It was an unlikely pairing: Betzalel Menachem Mendel Bassman, an Orthodox Jewish rabbi and scholar from Chicago who worked in his father’s scrapyard, and Dr. Abdulhaq Alkhalidi, a Muslim Iraqi scientist with Parkinson’s disease who developed innovations in the oil recycling business and was a contractor for the U.S. military.
And yet when the two met for coffee in Pittsburgh, they hit it off.
Bassman, 35, was looking for a new venture within the environmental sector after moving to Pittsburgh and found Alkhalidi while researching cooking oil recycling. A friend suggested Bassman consider tire recycling, and he pitched the idea to Alkhalidi. A week later, Alkhalidi was on board.
Alkhalidi brought scientific expertise, Bassman had business savvy, and together, they founded Smart Tire Recycling in 2014.
At first, they tinkered in Alkhalidi’s garage five to 10 hours a week. “We were kind of walking up walls for about two to three years until we got some serious traction,” said Bassman.
That traction came after moving into a larger garage in 2018, hiring part-time engineers, raising funds through angel investments and filing for a patent.
Smart Tire Recycling has about a dozen competitors in the U.S., Bassman approximates, but he believes his company stands out with its practical and marketable solution.
Here’s the gist: A 20-pound scrapped passenger tire contains about two pounds of steel, one gallon of oil and five pounds of carbon black. While today’s tire recycling facilities repurpose some of the materials — like using rubber for playgrounds — they don’t recover the original materials. So fresh carbon black, oil and steel are needed for each new tire.
That’s where Smart Tire Recycling comes in. It works to “unbake” tires into reusable components that could eventually make new tires.

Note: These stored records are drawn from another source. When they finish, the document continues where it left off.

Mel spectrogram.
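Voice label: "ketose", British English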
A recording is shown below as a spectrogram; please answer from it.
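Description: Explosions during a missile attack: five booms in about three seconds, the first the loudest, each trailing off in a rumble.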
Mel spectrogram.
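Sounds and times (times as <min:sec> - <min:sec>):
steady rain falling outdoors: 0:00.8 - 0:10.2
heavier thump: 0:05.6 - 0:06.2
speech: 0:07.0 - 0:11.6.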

It’s like if you went to a bakery, Bassman said, and the baker said he’d turn the ciabatta back into water, oil, yeast and flour, and use them for a new loaf.

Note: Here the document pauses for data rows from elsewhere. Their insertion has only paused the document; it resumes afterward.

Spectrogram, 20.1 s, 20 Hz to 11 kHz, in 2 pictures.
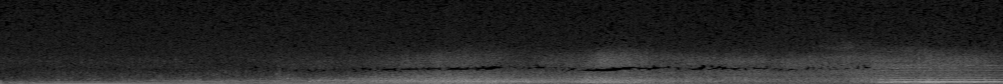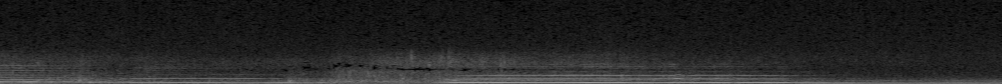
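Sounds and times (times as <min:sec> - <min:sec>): bamboo flute long notes: 0:00.0 - 0:07.0, 0:07.8 - 0:20.0
steady background hiss: 0:00.0 - 0:20.0.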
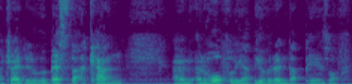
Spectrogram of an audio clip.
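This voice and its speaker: A very fast-talking man with a Teesside accent. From northern England, Teesside. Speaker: home cooking video creator. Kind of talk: cooking tutorial. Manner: casual, hesitant with many fillers.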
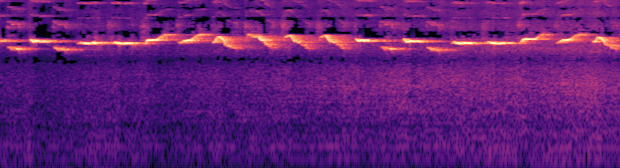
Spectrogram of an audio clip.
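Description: A chestnut-bellied seed finch sings a steady run of clear, high whistled notes, sliding up and down in quick linked phrases without pause.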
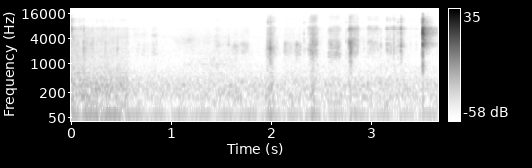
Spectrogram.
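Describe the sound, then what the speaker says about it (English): Scissors snip off excess ribbon while a bow is made for a craft project, several short quiet cuts near the end, the last one sharpest, with faint handling noise before. "So I'm going to cut the excess."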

If successful, Smart Tire Recycling could offset the global need for carbon black by 40%, Bassman hypothesized, potentially reducing the environmental impact of tire production.
This spring, Bassman and Alkhalidi edged closer to success. Smart Tire Recycling’s machine started functioning consistently, and the company hired its first full-time engineer.
But in early June, Bassman stopped hearing from Alkhalidi.
“He was a little bit of a mad professor, so I was very used to him not answering the phone,” said Bassman. After a few days of silence, Bassman learned that Alkhalidi had died. He was 69.
His vision left an indelible mark on the company, according to Bassman.
“In his laboratory, when I first went there, there was a big sign that said, ‘Still dreaming,’” recalled Bassman. “He was always dreaming. In a good way. And he was always pushing the envelope, and the engineers were always trying to take his ideas and make them reality. [He was] a genius in terms of seeing things way ahead of their times.”
“It’s hard for me to understand what he’s doing, really,” Alkhalidi’s brother Laigh told the Chronicle, speaking by phone from Iraq. The two kept in touch when Alkhalidi moved to the U.S., and Laigh supported his brother’s partnership.
“I like to see the relationship between a Jewish and Muslim to be good,” he said. “Muslim and Jewish, they are cousins.”
Bassman is proud of the message inherent in his partnership with Alkhalidi.
“I always told people that Al and I, when we’re done solving the problem of tire recycling in the world, we’re going to sell peace in the Middle East,” he said. “One of our engineers is also a part-time pastor, so we have a rabbi, a pastor and an Iraqi scientist working together.”
Faith was key for them. “To do a start-up, especially a start-up in hardware, you’re literally walking in the dark. We almost closed down like five times in the six years,” said Bassman. “Faith got us through many, many very dark days.”
But things are brighter now because of Alkhalidi’s efforts. Smart Tire Recycling is scaling up to a pilot plant, perfecting its technology and raising funds through crowdfunding.
“I would not rule out the idea that he’s praying for us up there,” said Bassman. PJC
Kayla Steinberg can be reached at firstname.lastname@example.org.